On my last morning in Santa Fe, either my alarm didn’t go off or I turned it off without actually waking up. Anyhow, I missed my 6:24 flight by 10 minutes. American declined to give me another ticket, which was disappointing — airlines used to at least try to be helpful. In any case they didn’t have another flight that day. The only realistic option was a United flight out of Albuquerque through Chicago that afternoon.
It was a little painful to have to shell out for another plane ticket and an Uber ride to Albuquerque, but I enjoyed talking to my driver. He’d grown up in Kathmandu, Nepal, and thought I should definitely visit there. He told me about hiking in the Himalayas, doing a safari in Chitwan National Park (Bengal tigers!), and the happiest people on earth. And hotels and food are cheap! I’m putting it on the list.
On the trip back to Raleigh I started re-reading Portnoy’s Complaint. The novel is in the form of a monologue therapy session of a youngish man about growing up in a very Jewish, middle class family in Newark, New Jersey. When it came out in 1969, the book was considered quite scandalous for its episodes on masturbation and other bodily functions.
From my reading of some forty years ago, I remembered it as very funny and outrageous. On re-reading, I still enjoyed the sex scenes, and still found the deep shame both sad and cringingly hilarious. But this time I was more struck by Roth’s insight into the complexities of family love.

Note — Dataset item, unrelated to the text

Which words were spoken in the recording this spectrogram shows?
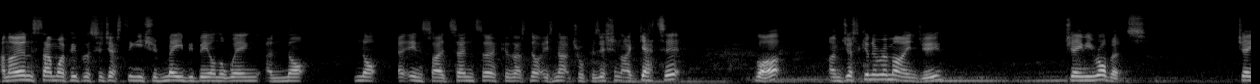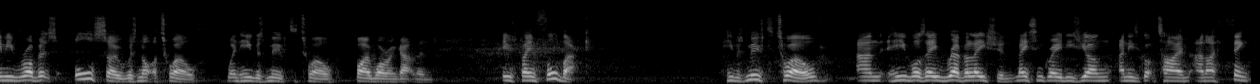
And I understand why people are suggesting he should maybe be on the wing and not not inside centre because that's not his natural position. I get it, but I'm just going to remind you, Jamie Roberts. Jamie Roberts also was not a 12 when he was moved to 12 by Warren Gatland. He was playing fullback. He was moved to 12 and he was a revelation. Mason Grady's young and he's got time, and I think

Roth’s Alex Portnoy is a hyper-verbal, self-obsessed jerk, but he slowly recognizes that the family he finds so limited and embarrassing is part of him, and profoundly loving. The book is far from fully enlightened in matters of race and gender. But it does what great novels do: reveal human truths that can’t be reached any other way.